In 1862, after Northern troops captured the city, Paul Trevigne, an ancestor of Irving, edited the oldest black-owned daily newspaper in the U.S., The Tribune, which became an eloquent advocate for African Americans’ civil rights. Before the 14th,15th and 16th Amendments, it demanded the right to enlist in the Union army, to vote and to be subject to equal treatment under the law.

FAUBOURG TREME: The Untold Story of Black New Orleans retraces the fascinating and unique history of America’s oldest black neighborhood.

Gender is a lens through which slavery can be studied and understood. Cuba’s slavery system was gendered in a way that some duties were performed only by male slaves, some only by female slaves. Female slaves in the city of Havana, from the sixteenth century onwards, performed duties such as operating the town taverns, eating houses, and lodges, as well as being laundresses and domestic laborers and servants. Female slaves also served as the town prostitutes. (General History of the Caribbean, Vol III, p. 141).

Some Cuban women could gain freedom by having children with white men. As in other Latin cultures, there were looser borders with the mulatto or mixed-race population. Sometimes men who took slaves as wives or concubines freed both them and their children. As in New Orleans and Saint-Domingue, mulattos began to be classified as a third group between the European colonists and African slaves. Freedmen, generally of mixed race, came to represent 20% of the total Cuban population and 41% of the non-white Cuban population (General History of the Caribbean, Vol III, pp. 144–5).

—  x

RICARDO FELIX compilation. Thumbs up if you want more photos of this guy!


• Photography/post-production/styling: Francisco Martins Photography

• Model: Ricardo Felix


For more pictures of this model check out my tumblr or my facebook photography page.

I see MANY indigenous people, most of who are unaware/disconnected from their true identity, claim to be “MESTIZO”, and they do so believing this terminology is somehow a term that respectfully & accurately describes indigenous people who happen to be “mixed” (even if they aren’t) with Spanish-blood. And i guess in today’s age “mestizo” just means someone who is European/native mix, so people don’t really see it as a degrading term.
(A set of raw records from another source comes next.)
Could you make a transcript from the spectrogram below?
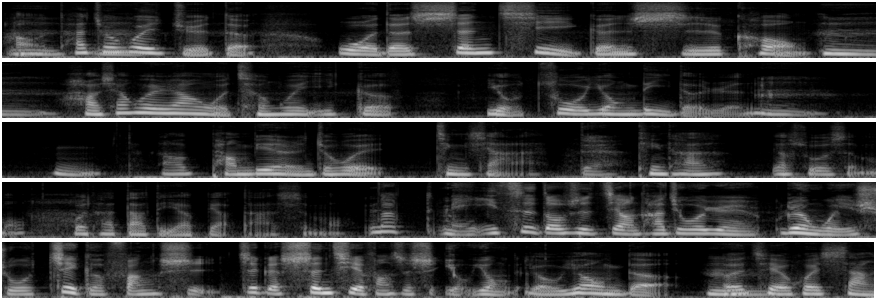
好，他就会觉得我的生气跟失控，嗯，好像会让我成为一个有作用力的人，嗯。嗯，然后旁边的人就会静下来，对，听他要说什么，或他到底要表达什么。那每一次都是这样，他就会认认为说这个方式，这个生气的方式是有用的，有用的，而且会上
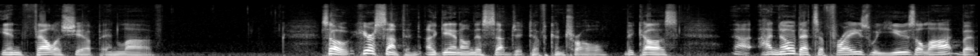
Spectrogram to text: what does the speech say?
in fellowship and love. So here's something, again, on this subject of control, because I know that's a phrase we use a lot, but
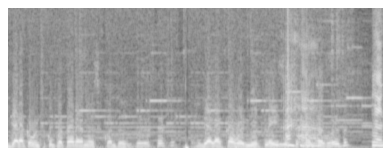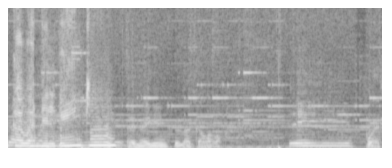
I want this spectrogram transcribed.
Ya la acabó en su computadora no sé cuántas veces. Ya la acabó en mi play no sé cuántas veces. Lo acabo en el GameCube. En el GameCube lo acababa. Y pues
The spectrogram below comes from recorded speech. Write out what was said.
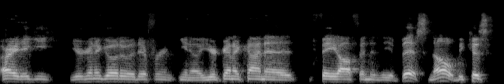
all right, Iggy, you're going to go to a different, you know, you're going to kind of fade off into the abyss. No, because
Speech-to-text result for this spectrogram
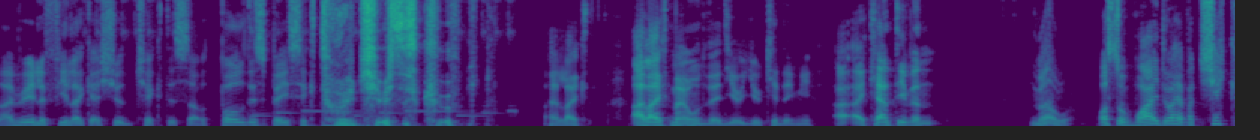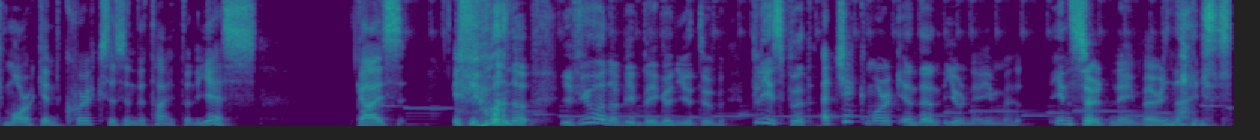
I really feel like I should check this out. Baldi's Basic Torture School. I liked I liked my own video, you're kidding me. I, I can't even... No. Also, why do I have a check mark and Quirks in the title? Yes. Guys, if you wanna if you wanna be big on YouTube, please put a check mark and then your name. Insert name, very nice.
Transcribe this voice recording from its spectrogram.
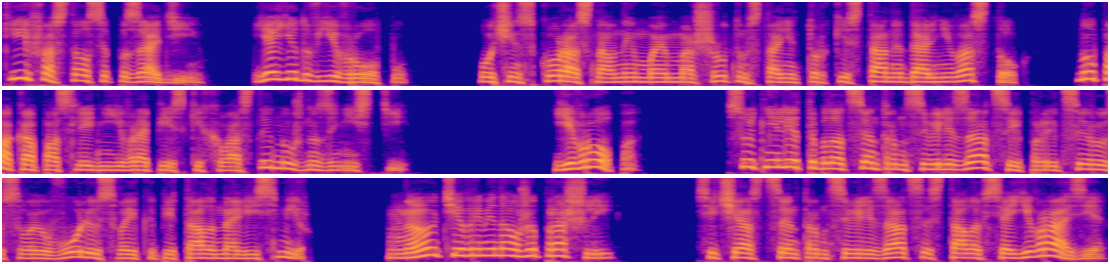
Киев остался позади. Я еду в Европу. Очень скоро основным моим маршрутом станет Туркестан и Дальний Восток, но пока последние европейские хвосты нужно занести. Европа. Сотни лет ты была центром цивилизации, проецируя свою волю и свои капиталы на весь мир. Но те времена уже прошли. Сейчас центром цивилизации стала вся Евразия.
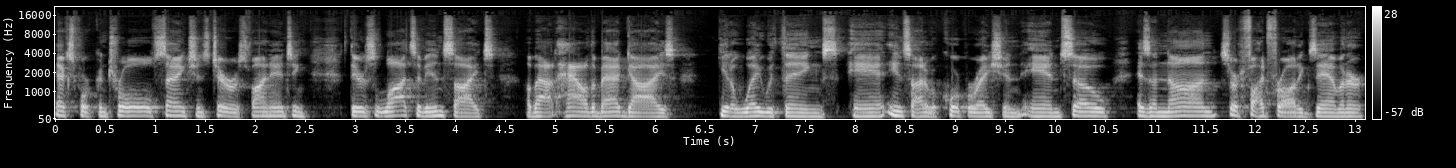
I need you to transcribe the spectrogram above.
export control, sanctions, terrorist financing. There's lots of insights about how the bad guys get away with things and inside of a corporation. And so as a non-certified fraud examiner,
But the ORIGIN of the word “Mestizo” (and Mulatto) are both created out of racism. 
When Europeans, specifically Spaniards raped indigenous women, and the women gave birth, the Spaniards did NOT view the child as his son/daughter, nor as a human, but rather half Spaniard, and then half dog, since Spaniards did NOT view indigenous people as humans, but as dogs who were cursed by their Christian “god”, which is why they labeled the “mixed” children “Mestizo/Mulatto”, not just because Europeans viewed indigenous people as less than humans, but also with the intention to detach the indigenous people from their true identity, and then tricking them into adopting a racist-terminology that would further disconnect and/or ethnically cleanse indigenous people, and have them claiming an identity that NOT only detached them from their origin, but is also a term born out of hatred against indigenous people. 
Mestizo is NOT an ethnicity, nor a race, nor anything at all, so claiming it means to claim to be NOTHING; “I am a NOTHING”, and/or claiming to be what the Spaniards saw in you: A half-breed dog; not human enough to be looked and/or treated like a human, which is why the “half-breed dog” was either enslaved by the Spanish father or sold to other European slavers, and afterwards killing the indigenous mother.